In his comic and self-deprecating way, Mr. Whiting says the other purpose of the book is sheer vainglory. "A book is the closest thing to royalty a painter can get," he says. "You can wait around and hope someone writes a book when you're dead, or you can do it yourself."


As one of the most well-known and in-demand painters on the Vineyard, Mr. Whiting and his art have been put to words many times. He says he has trouble reading things about himself.

"My story has been told over and over again," he says. "It's the paintings that should be important, not whether I made my college baseball team or not." His upbringing, his influences, his pursuit of a professional baseball career, his family life and the family farm - even his rugged good looks - are well documented. And so too is his signature style, though he often finds that awkward to read.

"Art critic is to art what ornithology is to birds, as someone said," he smiles. Even the fact that he is a die-hard plein air painter is eventually irrelevant, he believes. "The bottom line is the painting, not how you got there. Eventually, I'm dead and they're there."

He says he has always been drawn to landscape painting. "It's always comfortable. I always like it. I can always go to it," he says. "I'm a landscape painter. It's all I ever wanted to do."

In his book, Mr. Whiting's friend and fellow Island painter William (Bill) McLane writes: "Allen's imagery is deceptively simple. It is very conducive to attempts by others to duplicate it. Many, many people try to emulate his style - the iconic tree, the field - but they just can't. They lack the years of study and that understanding of what's underneath."

There is no doubt that Mr. Whiting loves the Island and its land and vistas that he paints, and he has had a lifetime to contemplate them. When he began sorting through slides of his paintings to pick out what he wanted in the book, he couldn't remember whom most of them had been sold to, but he remembered painting every single one.

"You see a picture and remember the place and the time in your life," he says. "The joys of it and the shortcomings of it are right there." He started with the paintings hanging in the house and stored in the barn, and from there drew larger circles to the paintings belonging to family, close friends and hanging in Island towns.

"There were some that I always loved and I knew where they were," Mr. Whiting says. That includes The Barn, from 1981, which is on the cover of the book. "The cover is one of my better paintings and it belongs to a great friend," he says. "He decided to drive his junk car for a few more years to buy that painting."

Ultimately, Mr. Whiting collected 150 pieces, which were all re-photographed for the book. He settled on 115. "If I had any surprises, it was that the paintings were a little bit brighter than I thought they were," he says.

He left out many sculptures, drawings and figure studies - work he is less known for. "I realized, at least for this project, I had to make a choice," he says. He decided to focus mainly on landscapes, although the book includes several pieces painted during trips out West and to the Caribbean, in addition to those from the Vineyard.

Mr. Whiting was reluctant to sacrifice painting time - or farming time - to work on the book, but he was pleased to find that book time also meant family time.

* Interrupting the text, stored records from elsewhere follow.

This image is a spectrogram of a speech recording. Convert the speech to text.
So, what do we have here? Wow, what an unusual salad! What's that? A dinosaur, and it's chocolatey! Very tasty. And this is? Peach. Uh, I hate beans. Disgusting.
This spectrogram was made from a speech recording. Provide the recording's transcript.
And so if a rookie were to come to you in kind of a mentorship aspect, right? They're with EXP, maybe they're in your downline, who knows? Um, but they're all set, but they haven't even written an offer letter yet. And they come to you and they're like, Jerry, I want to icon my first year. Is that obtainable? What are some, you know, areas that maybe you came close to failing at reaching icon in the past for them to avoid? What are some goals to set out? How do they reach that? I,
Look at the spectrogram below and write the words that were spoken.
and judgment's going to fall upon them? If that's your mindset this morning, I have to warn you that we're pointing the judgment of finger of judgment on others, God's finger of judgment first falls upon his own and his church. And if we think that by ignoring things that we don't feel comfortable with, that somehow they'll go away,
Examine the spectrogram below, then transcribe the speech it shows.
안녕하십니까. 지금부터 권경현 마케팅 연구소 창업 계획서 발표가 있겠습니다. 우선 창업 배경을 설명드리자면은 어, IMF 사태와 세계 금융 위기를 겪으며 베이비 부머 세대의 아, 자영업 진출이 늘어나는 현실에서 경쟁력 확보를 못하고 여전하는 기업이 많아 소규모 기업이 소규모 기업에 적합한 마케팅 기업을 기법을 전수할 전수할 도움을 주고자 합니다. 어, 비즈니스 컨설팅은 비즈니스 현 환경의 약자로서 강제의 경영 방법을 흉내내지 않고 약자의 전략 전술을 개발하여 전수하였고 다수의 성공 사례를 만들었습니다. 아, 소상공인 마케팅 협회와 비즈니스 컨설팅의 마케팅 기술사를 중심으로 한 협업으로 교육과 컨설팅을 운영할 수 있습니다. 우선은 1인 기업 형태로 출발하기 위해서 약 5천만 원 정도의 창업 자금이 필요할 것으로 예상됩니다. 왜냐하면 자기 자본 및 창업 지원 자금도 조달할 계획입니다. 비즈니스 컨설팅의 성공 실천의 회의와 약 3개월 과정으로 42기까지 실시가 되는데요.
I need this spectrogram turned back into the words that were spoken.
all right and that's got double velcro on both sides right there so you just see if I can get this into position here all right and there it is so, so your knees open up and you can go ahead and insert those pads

He collaborated with his wife Lynne and daughter Beatrice, and credits them with ensuring the book was finished on time. "Working with my daughter on this was one of the great pleasures - she knows how to get things done," Mr. Whiting says. "She arrived just at the crucial moment when details had to be taken care of."

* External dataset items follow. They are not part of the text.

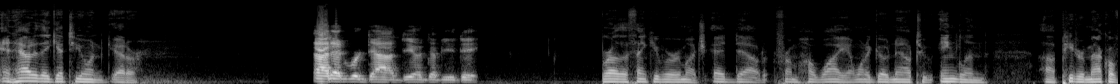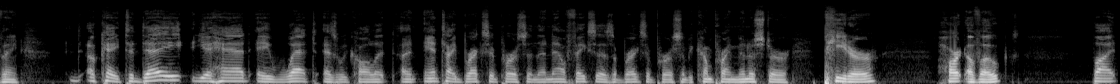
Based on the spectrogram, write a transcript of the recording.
And how do they get to you on Gettr? At Edward Dowd, D O W D. Brother, thank you very much. Ed Dowd from Hawaii. I want to go now to England. Uh, Peter McIlvenna. Okay, today you had a wet, as we call it, an anti Brexit person that now fakes it as a Brexit person, become Prime Minister, Peter, Heart of Oak. But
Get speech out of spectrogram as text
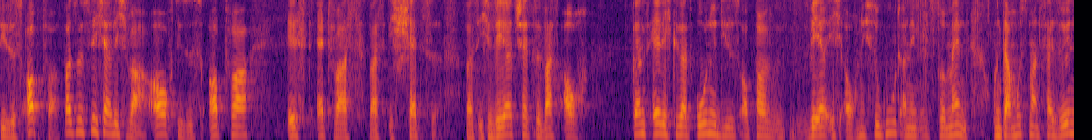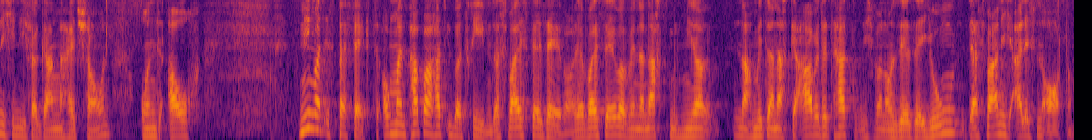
dieses Opfer, was es sicherlich war, auch dieses Opfer ist etwas, was ich schätze, was ich wertschätze, was auch ganz ehrlich gesagt, ohne dieses Opfer wäre ich auch nicht so gut an dem Instrument. Und da muss man persönlich in die Vergangenheit schauen und auch Niemand ist perfekt. Auch mein Papa hat übertrieben. Das weiß der selber. Der weiß selber, wenn er nachts mit mir nach Mitternacht gearbeitet hat, und ich war noch sehr, sehr jung, das war nicht alles in Ordnung.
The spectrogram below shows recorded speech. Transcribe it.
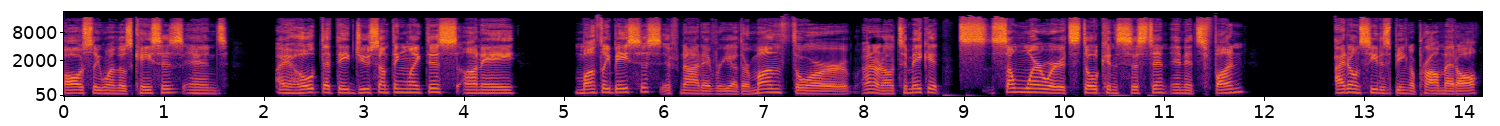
obviously one of those cases. And I hope that they do something like this on a monthly basis, if not every other month, or I don't know, to make it somewhere where it's still consistent and it's fun. I don't see this being a problem at all.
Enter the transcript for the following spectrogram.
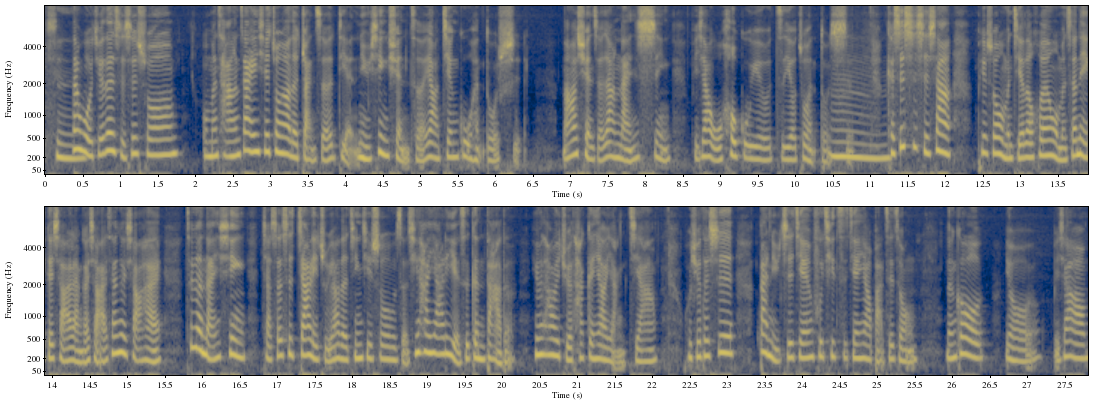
是，但我觉得只是说，我们常常在一些重要的转折点，女性选择要兼顾很多事，然后选择让男性比较无后顾之忧做很多事。嗯、可是事实上，譬如说我们结了婚，我们生了一个小孩、两个小孩、三个小孩，这个男性假设是家里主要的经济收入者，其实他压力也是更大的，因为他会觉得他更要养家。我觉得是伴侣之间、夫妻之间要把这种能够有比较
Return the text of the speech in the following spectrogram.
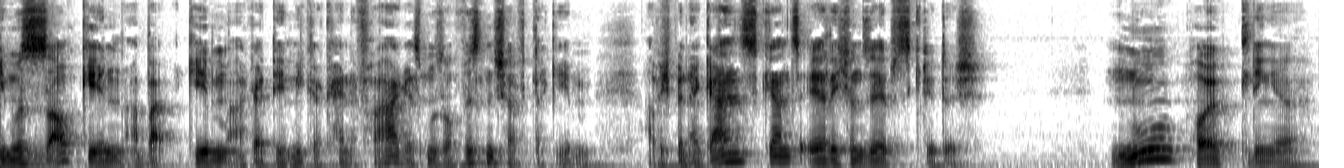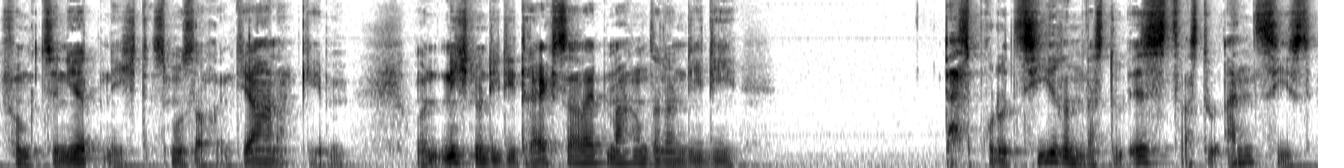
Die muss es auch gehen, aber geben Akademiker keine Frage. Es muss auch Wissenschaftler geben. Aber ich bin da ganz, ganz ehrlich und selbstkritisch. Nur Häuptlinge funktioniert nicht. Es muss auch Indianer geben. Und nicht nur die, die Drecksarbeit machen, sondern die, die das produzieren, was du isst, was du anziehst.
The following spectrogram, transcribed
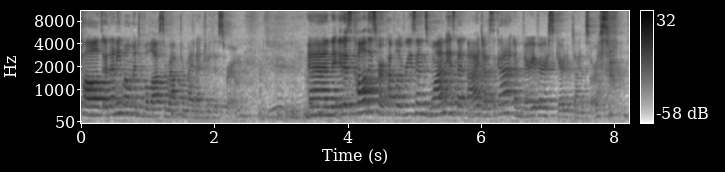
called, at any moment, a velociraptor might enter this room. And it is called this for a couple of reasons. One is that I, Jessica, am very, very scared of dinosaurs.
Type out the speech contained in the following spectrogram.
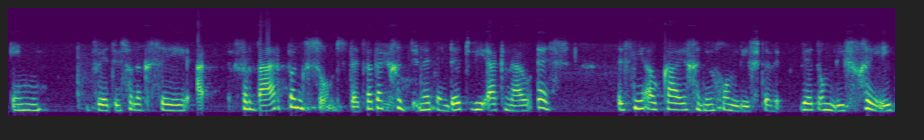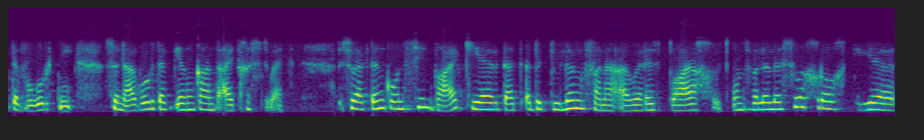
en weet jy sal ek sê verwerping soms. Dit wat ek ja. gedoen het en dit wie ek nou is is nie oukei okay genoeg om lief te weet om lief gehet te word nie. So nou word ek eenkant uitgestoot. So ek dink ons sien baie keer dat 'n bedoeling van 'n ouer is baie goed. Ons wil hulle so graag leer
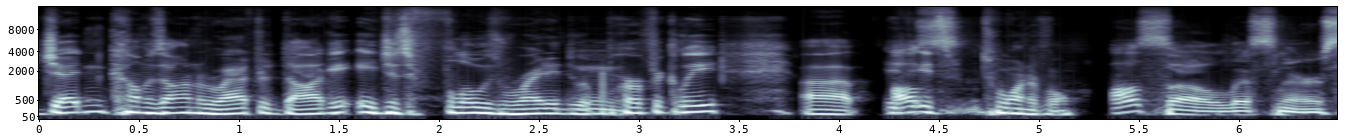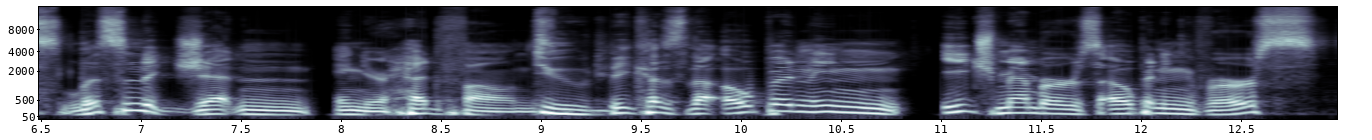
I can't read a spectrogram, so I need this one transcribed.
Jettin' comes on right after Dog, it, it just flows right into it Mm. perfectly. Uh, it- it's Also- it's wonderful. Also, listeners, listen to Jettin' in your headphones, Dude. because the opening, each member's opening verse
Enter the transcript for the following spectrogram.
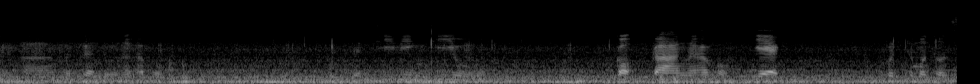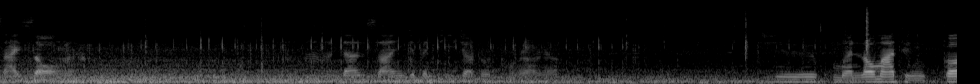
นี่ครับเพื่อนๆดูนะครับผม เป็นที่วิ่งที่อยู่เกาะกลางนะครับผม แยกพุทธมณฑลสายสองนะครับ ด้านซ้ายนี่จะเป็นที่จอดรถของเราแล้วคือเหมือนเรามาถึงก็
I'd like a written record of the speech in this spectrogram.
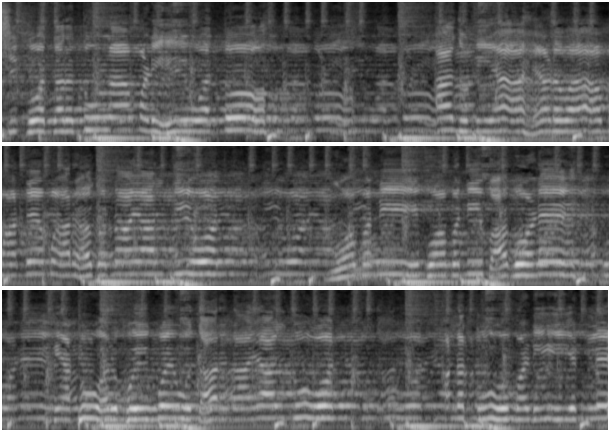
શિકોતર તું ના મળી હોત દુનિયા હેડવા માટે મારા ગના આલતી ગોમની ગોમની ભાગોળે મેઠું હરખોઈ કોઈ ઉધાર ના આલતું હોત અને તું મળી એટલે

In the book foreword, Mr. Whiting writes: "I owe everyone and everything. I've been advantaged at every turn. I have an education; I grew up on a beautiful farm on the Island of Martha's Vineyard; I have a lovely wife, healthy children, and extended family, and loyal patrons. All of these sustain me.

"The paintings should speak for themselves. I am proud of what I see here and hope this compilation will serve as an inspiration for others, as it guides me in plotting my own course for the future."

That course for the future should not come as a surprise to people who know him. "Work harder with more focus is my goal," he says. "And I don't say that lightly."